There is no subtler, no surer means of overturning the existing basis of society than to debauch the currency. The process engages all the hidden forces of economic law on the side of destruction, and does it in a manner which not one man in a million is able to diagnose.
~ John Maynard Keynes, The Economic Consequences of the Peace, pp. 235-248.
When Money Dies, the horrifyingly true story of post-World War I Germany's experience with hyperinflation, was first published in 1975. Largely because the world has been forcibly reacquainted with central banks, and specifically, the U.S. Federal Reserve's "quantitative easing," this essential book was republished and re-released in 2010.

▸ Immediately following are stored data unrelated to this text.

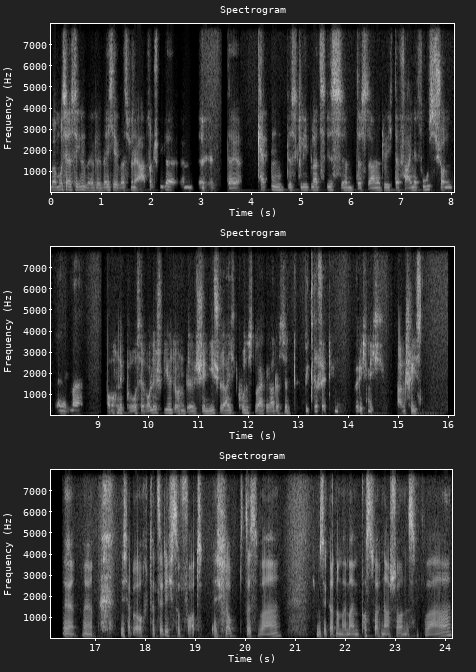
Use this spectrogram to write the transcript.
man muss ja sehen, welche, was für eine Art von Spieler ähm, äh, der Captain des Kleeblatts ist, ähm, dass da natürlich der feine Fuß schon äh, immer auch eine große Rolle spielt und äh, Geniestreich, Kunstwerk, ja, das sind Begriffe, denen würde ich mich anschließen. Ja, ja. Ich habe auch tatsächlich sofort, ich glaube, das war, ich muss hier gerade nochmal in meinem Postfach nachschauen, es war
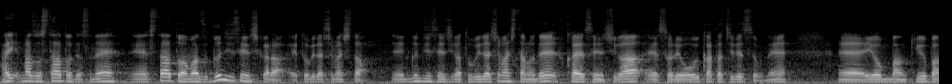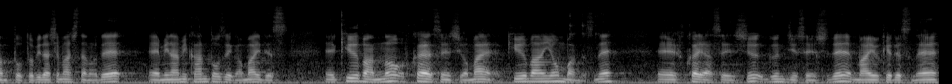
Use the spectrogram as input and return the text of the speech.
はい、まずスタートですね、えースタートはまず郡司選手から、えー飛び出しました、えー郡司選手が飛び出しましたので、深谷選手が、えーそれを追う形ですよね、えー4番、9番と飛び出しましたので、えー南関東勢が前です、えー9番の深谷選手が前、9番、4番ですね、えー深谷選手、郡司選手で前受けですね。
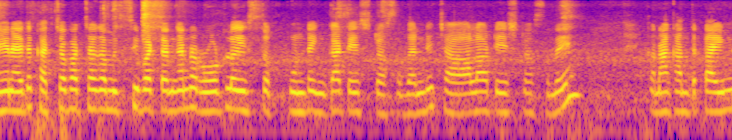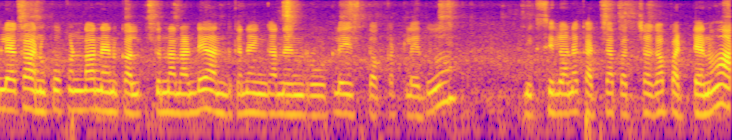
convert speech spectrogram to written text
నేనైతే కచ్చపచ్చగా మిక్సీ పట్టాను కానీ రోట్లో వేసి తొక్కుకుంటే ఇంకా టేస్ట్ వస్తుందండి చాలా టేస్ట్ వస్తుంది. నాకు అంత టైం లేక అనుకోకుండా నేను కలుపుతున్నానండి అందుకనే ఇంకా నేను రోట్లో వేసి తొక్కట్లేదు. మిక్సీలోనే కచ్చా పచ్చగా పట్టాను. ఆ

The German devaluation of the mark, which began during the war, continued at great speed in its aftermath such that, by 1923, the dollar bought 4,200,000,000,000 units of the almost worthless currency. The story of the mark's descent into nothingness is scarily relevant to what we're witnessing today on the currency front, and the stories within touch on myriad modern themes about runaway government debt, investor flight to hard assets, and societal unrest related to monetary mischief.